The anti-harassment #MeToo movement has been named Time magazine’s Person of the Year.
A Philadelphia-based tech company commissioned a new study that finds social media is changing the way consumers shop.
Matt Lauer’s firing has Twitter talking about his former co-host Ann Curry.
Facebook has partnered with Stadium, a sports live-streaming site, to stream 47 college basketball games through Facebook Watch.
Twitter suspended its verification process “due to confusion” over its policies following public outcry for the verification of white nationalist Jason Kessler.
A master storyteller returns to Philadelphia for two new politically charged shows during the anniversary of the 2016 election.
Twitter is rolling out a 280-character limit for nearly all its users, and Snapchat will revamp its app in hopes of becoming easier to use for everyone.
Twitter users took to the platform Monday to share their experiences of what #LivingWithMentalIllnessIs really like.
The House and Senate committees are questioning executives from Facebook, Twitter, and Google about whether they knowingly allowed Russian operatives to use their platforms to interfere in the 2016 election.
Twitter is taking action against two Russian news agencies.
In a handful of countries outside the U.S., Facebook is testing the idea of separating its News Feed into two user feeds.
Former Philly activist Tarana Burke, a victim of sexual assault, started the “Me Too” movement over a decade ago.

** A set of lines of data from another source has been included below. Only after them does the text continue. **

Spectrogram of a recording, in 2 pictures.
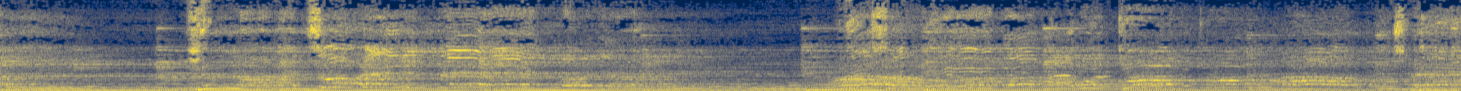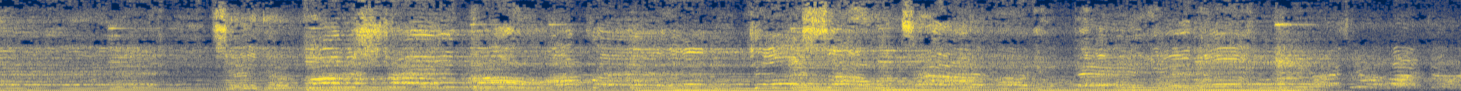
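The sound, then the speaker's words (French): Thousands of people in a large concert crowd sing the lyrics along in chorus over loud live music as a medley of the performer's best old songs begins, the many voices blending into a sustained, swelling wall of melody that holds steady for the whole stretch. “Dès les premières notes, les milliers de personnes présentes entonnent les paroles en chœur.”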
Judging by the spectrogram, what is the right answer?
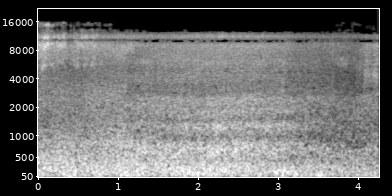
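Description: Steady rush of wind on the microphone mixed with surf breaking on the beach.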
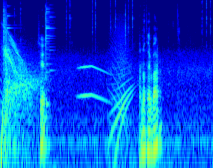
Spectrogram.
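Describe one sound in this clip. Short game sound effects of magic spells chime and thud.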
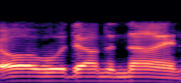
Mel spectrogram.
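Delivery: ordinary talk, nothing marked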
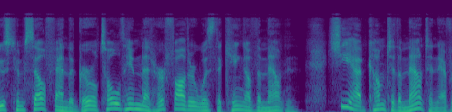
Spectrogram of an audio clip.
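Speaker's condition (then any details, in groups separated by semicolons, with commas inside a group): No condition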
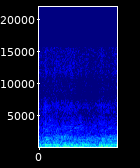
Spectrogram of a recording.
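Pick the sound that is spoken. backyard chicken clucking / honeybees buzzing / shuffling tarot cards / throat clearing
honeybees buzzing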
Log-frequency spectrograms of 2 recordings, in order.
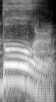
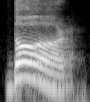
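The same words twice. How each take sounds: First: The vowel sounds like a rounded 'oh'. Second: The vowel sounds like an open 'ah'. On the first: The speaker calls it wrong. "Bukan door" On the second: The speaker calls it right. "Tapi ada da"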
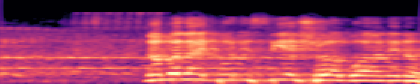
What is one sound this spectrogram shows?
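A young man shouts with energy into a microphone over loudspeakers.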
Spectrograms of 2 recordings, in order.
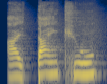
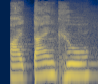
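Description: No difference in how they are said.

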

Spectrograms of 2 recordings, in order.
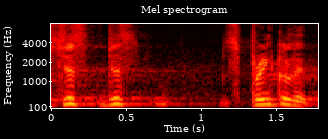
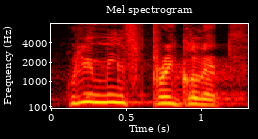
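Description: First: Casual and matter-of-fact, "sprinkle it" tossed off lightly; mother-in-law, offhand. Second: Louder, higher, baffled "Sprinkle it"; incredulous. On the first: Retold or imitated. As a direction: shrug it off like a seasoned cook. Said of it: "Marina's mom, she goes". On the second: Real, not acted. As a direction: throw the phrase back in disbelief. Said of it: "incredulous repeat of mom's advice".

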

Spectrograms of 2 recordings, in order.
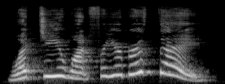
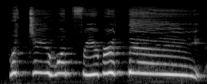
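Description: First: High, eager bear voice; storybook Bear. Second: Very high, held echo voice; echoing moon. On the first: Bear asks the moon about a present, high character voice. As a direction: ask keenly with lifted pitch. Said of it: "asked Bear". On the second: Moon echoes bear's question, very high echo voice. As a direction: throw the question back like an echo. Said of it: "asked the moon". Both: A narrator's reading.

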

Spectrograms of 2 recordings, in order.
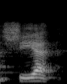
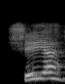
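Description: First: Said in the usual way. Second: شية jumps high; high stressed take. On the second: Shown as a demonstration. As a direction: lift شية sharply up. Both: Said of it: "أذكركم بأمثلة تعرفونها".

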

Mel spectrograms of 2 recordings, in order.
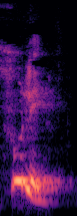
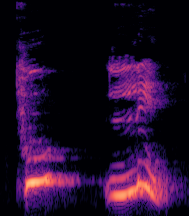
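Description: First: Said in the usual way. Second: "Poulet" in two high, loud beats; teacher sounding out "Poulet" with a gap; split into syllables. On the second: Shown as a demonstration. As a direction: break "Poulet" after the first syllable. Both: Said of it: "la première syllabe".

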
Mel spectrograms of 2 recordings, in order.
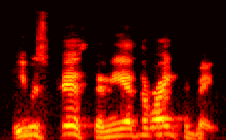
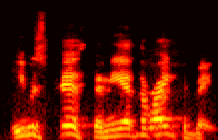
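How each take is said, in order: Both takes have the same delivery.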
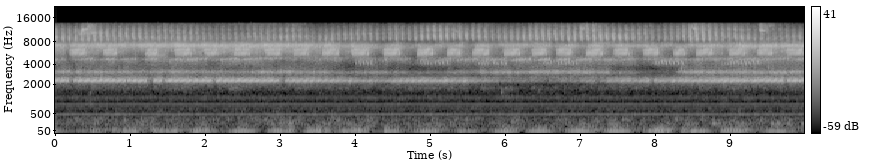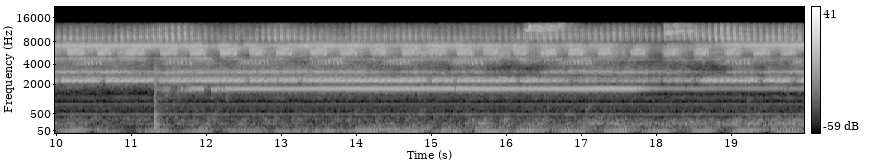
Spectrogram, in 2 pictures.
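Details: Gowrie dam, Djuma Game Reserve in South Africa's Sabi Sand Wildtuin, 19:33 on 05/07/2023, with frogs sitting in a tree in the corner of the dam: an unbroken wall of high pulsed trills and ringing tones, one sharp click midway.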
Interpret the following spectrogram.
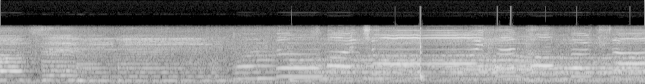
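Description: A youth choir singing a hymn in long, held notes that move from pitch to pitch.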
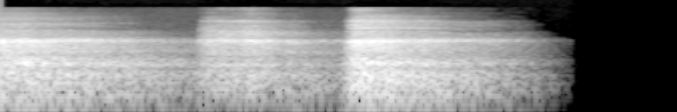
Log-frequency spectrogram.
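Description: A person's heavy, laboured breaths, three in a row, each swelling and fading, the last dying away, dramatising the inhalation of toxic smoke.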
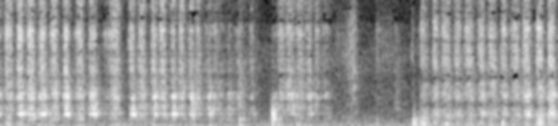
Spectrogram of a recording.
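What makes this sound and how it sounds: A colored pencil rubs and scratches across a flat white paper sheet printed with a mandala while coloring it in, and partway through the yellow pencil is swapped for a green one. Quick back-and-forth strokes make a bright, dry scratchy rasp with little low end. The strokes thin out into a quieter stretch around the middle before the steady rubbing resumes.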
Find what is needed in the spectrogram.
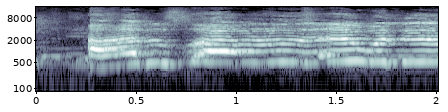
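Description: A young girl singing without words, holding long wavering notes in two phrases that begin about a quarter second in, over a faint backing track.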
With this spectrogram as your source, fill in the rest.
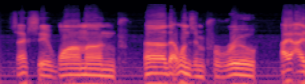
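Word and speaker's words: Sacsayhuamán: I know it sounds like sexy woman, but it's not. It's Sacsayhuaman. Yeah, that's the way it's pronounced. It's in Peru. Sacsayhuaman.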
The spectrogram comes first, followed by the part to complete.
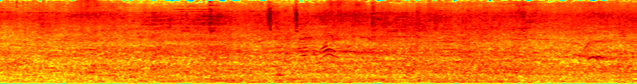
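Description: Steady outdoor background noise of a theme park heard from high up, with faint indistinct voices and a brief faint squeak about four seconds in.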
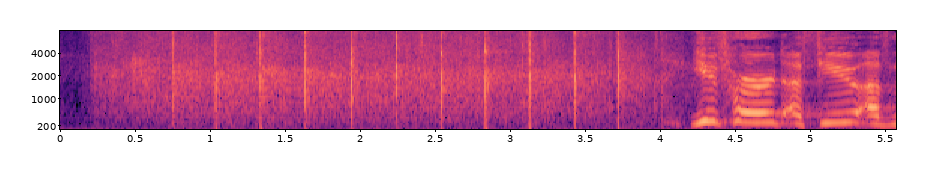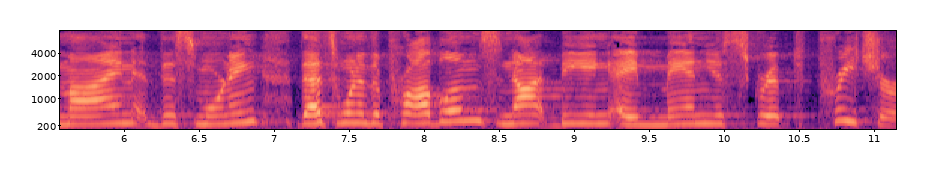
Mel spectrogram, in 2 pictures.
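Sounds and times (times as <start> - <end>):
scattered applause: 0.0 - 4.0
audience unison clapping: 0.0 - 4.1
speech: 4.2 - 11.1.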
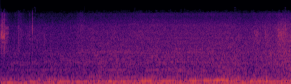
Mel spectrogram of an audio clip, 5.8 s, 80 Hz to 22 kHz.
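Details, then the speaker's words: 2016 Honda Civic with a used LKQ junkyard replacement engine, under light throttle on a test drive: the note climbs smoothly and evenly with no knock, whine or rattle; healthy, no check engine light. "I mean, so far, I mean, it feels pretty smooth. Gonna give it a little bit of gas over here."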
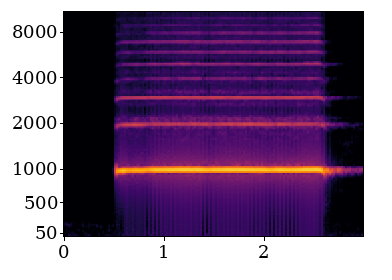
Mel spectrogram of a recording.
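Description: A recorder-like wind instrument sounds a single held note B, clear and steady for about two seconds, after a moment of silence, then fades out with no talking.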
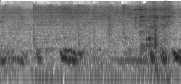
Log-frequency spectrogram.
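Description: Pigeons coo close by in soft, low, throaty phrases, three or four rolling calls in quick succession.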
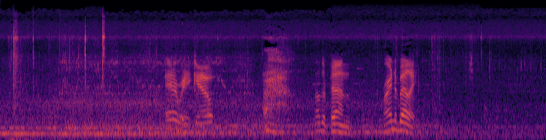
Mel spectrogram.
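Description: A fishing reel whirs as a line is reeled in.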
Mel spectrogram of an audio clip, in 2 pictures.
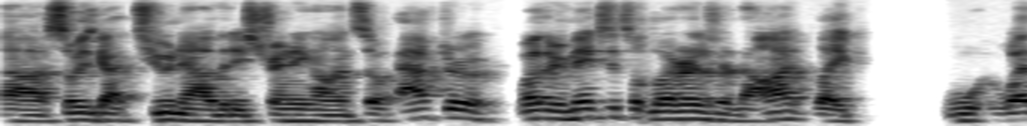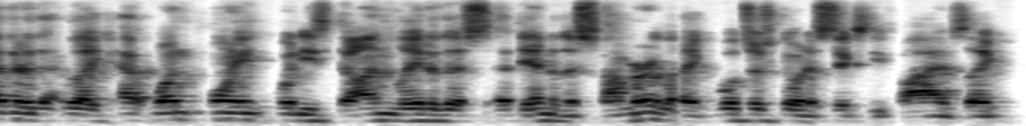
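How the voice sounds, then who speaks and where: A man's voice: fairly low pitch, steady tone, brisk, a bit bright, dull audio. A man in his thirties, a podcast guest, talking casually and rambling with lots of fillers and restarts. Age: 30s. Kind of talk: casual chat.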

In light of the Harvey Weinstein allegations, tens of thousands of women and some men have taken to social media to express that they too have been victims of sexual harassment or assault. The grassroots campaign has quickly gone viral.
Years of harassment online has prompted Monica Lewinsky to join the fight against cyberbullying.
When you think of hackathons, weekend long binge fests for coders and engineers may come to mind — but not this time, the Reentry Project is hosting its first local hackathon.
With more Americans getting their news from social media, Snapchat is adding college newspapers to its app.